> **About this exercise**
Tally the lines of the entries below that hold the word "added", and please give only the total.

> **Listed entries**
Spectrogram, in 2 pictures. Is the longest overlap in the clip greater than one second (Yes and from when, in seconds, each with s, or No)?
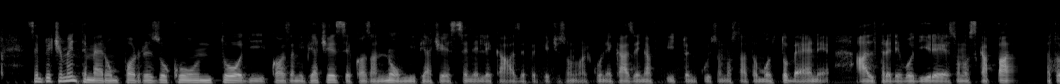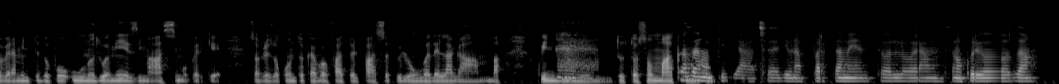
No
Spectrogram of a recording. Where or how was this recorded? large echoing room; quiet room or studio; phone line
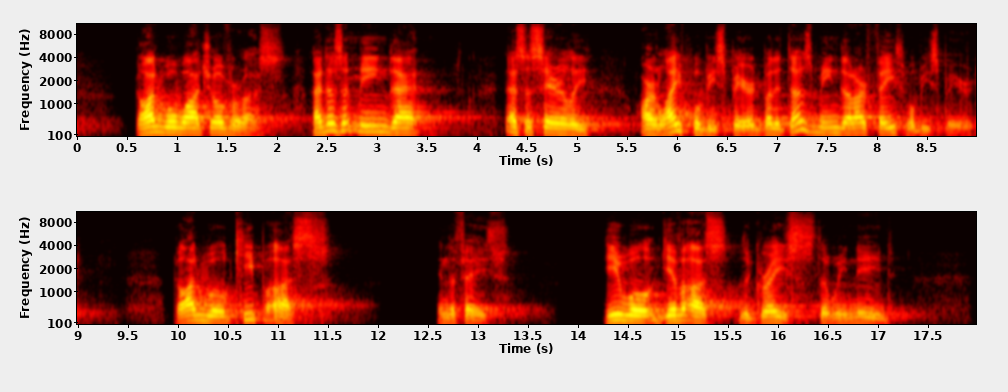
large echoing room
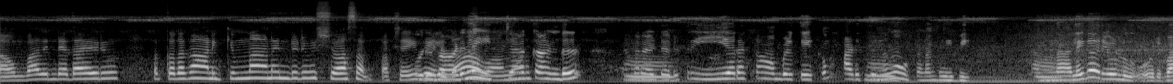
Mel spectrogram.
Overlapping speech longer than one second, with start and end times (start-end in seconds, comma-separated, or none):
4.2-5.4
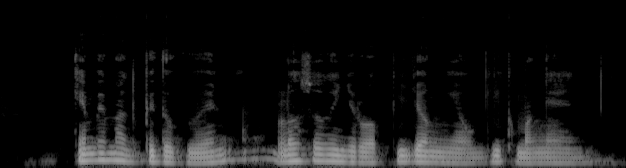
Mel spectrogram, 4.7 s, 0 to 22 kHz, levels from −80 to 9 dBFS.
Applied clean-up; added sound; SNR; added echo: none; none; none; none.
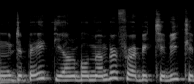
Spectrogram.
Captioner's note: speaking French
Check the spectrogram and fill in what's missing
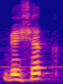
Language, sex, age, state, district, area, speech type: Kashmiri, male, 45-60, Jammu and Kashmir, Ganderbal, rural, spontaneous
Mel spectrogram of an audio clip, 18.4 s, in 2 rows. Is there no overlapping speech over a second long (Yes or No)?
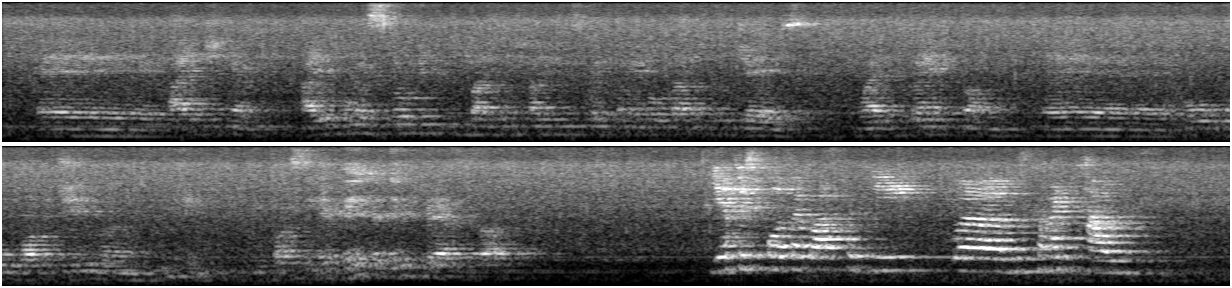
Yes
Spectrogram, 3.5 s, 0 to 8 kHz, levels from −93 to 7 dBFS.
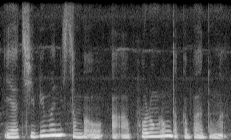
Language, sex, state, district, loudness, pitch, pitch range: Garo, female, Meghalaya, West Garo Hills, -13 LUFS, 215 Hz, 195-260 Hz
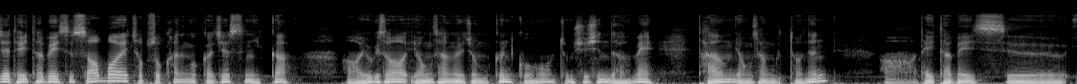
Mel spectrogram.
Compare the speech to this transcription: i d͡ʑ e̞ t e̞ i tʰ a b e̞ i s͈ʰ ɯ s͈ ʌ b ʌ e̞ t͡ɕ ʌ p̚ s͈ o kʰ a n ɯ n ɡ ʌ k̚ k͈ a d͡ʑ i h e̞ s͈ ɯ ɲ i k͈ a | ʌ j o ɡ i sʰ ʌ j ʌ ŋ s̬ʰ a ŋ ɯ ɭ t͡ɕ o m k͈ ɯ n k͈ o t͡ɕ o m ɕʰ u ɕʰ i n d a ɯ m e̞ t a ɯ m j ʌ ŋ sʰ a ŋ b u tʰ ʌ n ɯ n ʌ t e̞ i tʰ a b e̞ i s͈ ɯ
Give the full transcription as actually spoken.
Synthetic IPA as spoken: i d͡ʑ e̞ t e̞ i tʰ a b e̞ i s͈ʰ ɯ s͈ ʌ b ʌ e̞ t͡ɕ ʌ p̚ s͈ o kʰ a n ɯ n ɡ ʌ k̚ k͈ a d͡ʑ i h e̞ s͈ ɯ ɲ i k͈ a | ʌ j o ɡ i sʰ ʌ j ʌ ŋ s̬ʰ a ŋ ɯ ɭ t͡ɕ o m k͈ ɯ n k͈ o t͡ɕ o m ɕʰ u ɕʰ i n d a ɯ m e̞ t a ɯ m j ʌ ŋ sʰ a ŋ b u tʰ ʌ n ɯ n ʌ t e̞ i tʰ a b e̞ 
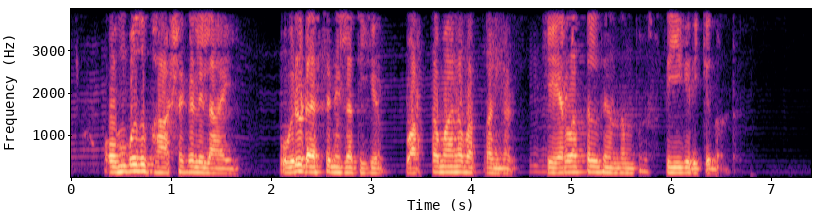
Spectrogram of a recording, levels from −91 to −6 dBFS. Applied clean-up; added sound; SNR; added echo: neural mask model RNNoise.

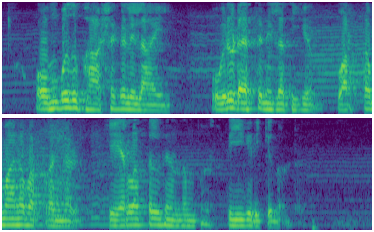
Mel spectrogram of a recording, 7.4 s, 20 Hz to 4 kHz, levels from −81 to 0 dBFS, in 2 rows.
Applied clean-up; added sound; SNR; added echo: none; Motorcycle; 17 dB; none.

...

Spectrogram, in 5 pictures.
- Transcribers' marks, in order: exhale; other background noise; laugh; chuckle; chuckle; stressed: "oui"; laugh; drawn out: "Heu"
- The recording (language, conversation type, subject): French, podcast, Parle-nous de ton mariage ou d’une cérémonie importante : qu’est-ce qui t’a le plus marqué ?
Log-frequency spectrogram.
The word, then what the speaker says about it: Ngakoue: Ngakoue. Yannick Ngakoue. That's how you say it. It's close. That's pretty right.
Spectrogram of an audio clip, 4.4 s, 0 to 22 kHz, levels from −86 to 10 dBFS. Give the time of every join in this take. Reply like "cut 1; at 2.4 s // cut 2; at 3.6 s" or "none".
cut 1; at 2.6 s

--

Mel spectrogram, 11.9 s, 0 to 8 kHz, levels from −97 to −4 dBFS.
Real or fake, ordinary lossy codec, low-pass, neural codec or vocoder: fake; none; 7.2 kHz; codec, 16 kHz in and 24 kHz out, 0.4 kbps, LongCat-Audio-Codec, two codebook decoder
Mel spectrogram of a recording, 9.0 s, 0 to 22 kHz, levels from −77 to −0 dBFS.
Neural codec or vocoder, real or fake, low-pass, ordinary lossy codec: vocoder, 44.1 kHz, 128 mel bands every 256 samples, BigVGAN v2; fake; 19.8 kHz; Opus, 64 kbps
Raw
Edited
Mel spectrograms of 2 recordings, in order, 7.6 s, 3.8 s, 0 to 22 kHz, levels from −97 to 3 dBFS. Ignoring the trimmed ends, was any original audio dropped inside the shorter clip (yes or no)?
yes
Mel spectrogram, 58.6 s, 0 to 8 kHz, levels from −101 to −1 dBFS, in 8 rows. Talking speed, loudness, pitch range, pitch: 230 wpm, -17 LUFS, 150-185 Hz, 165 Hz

> **Expected answer**
3